## Stored data
____

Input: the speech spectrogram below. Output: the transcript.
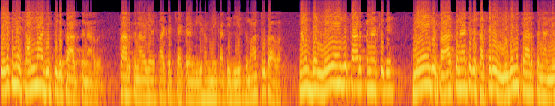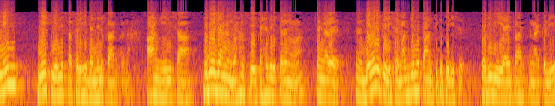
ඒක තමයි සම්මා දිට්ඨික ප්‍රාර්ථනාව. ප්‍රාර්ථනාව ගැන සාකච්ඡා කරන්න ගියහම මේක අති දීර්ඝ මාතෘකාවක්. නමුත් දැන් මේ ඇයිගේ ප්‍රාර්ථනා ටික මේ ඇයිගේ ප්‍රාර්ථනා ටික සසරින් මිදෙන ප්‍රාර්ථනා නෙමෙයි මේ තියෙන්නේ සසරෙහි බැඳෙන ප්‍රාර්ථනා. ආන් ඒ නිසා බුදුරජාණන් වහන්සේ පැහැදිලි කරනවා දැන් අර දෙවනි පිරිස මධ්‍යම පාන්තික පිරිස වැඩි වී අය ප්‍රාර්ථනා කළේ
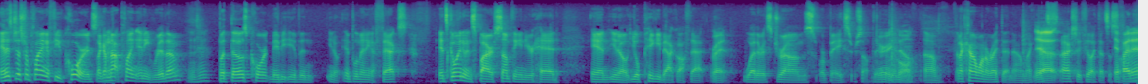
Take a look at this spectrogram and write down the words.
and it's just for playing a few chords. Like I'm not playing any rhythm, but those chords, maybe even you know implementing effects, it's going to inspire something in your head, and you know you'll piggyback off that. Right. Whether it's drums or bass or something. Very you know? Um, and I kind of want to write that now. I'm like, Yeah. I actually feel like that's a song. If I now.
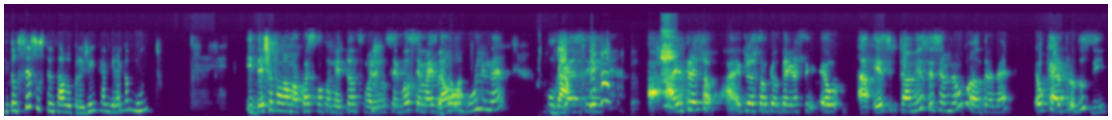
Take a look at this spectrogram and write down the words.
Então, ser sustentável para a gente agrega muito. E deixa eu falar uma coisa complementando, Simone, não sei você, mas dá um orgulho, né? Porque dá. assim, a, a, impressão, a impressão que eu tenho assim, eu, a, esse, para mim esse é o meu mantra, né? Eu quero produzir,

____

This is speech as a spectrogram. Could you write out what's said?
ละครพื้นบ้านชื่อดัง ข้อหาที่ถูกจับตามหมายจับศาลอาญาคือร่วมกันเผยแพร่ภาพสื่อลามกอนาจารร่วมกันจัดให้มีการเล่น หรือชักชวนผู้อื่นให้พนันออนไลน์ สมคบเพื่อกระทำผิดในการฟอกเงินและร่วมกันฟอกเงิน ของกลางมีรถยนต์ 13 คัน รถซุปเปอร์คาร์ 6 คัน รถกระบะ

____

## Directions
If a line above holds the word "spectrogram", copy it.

## Task solution
Input: the speech spectrogram below. Output: the transcript.
Take a look at this spectrogram and write down the words.
Take a look at this spectrogram and write down the words.
This is speech as a spectrogram. Could you write out what's said?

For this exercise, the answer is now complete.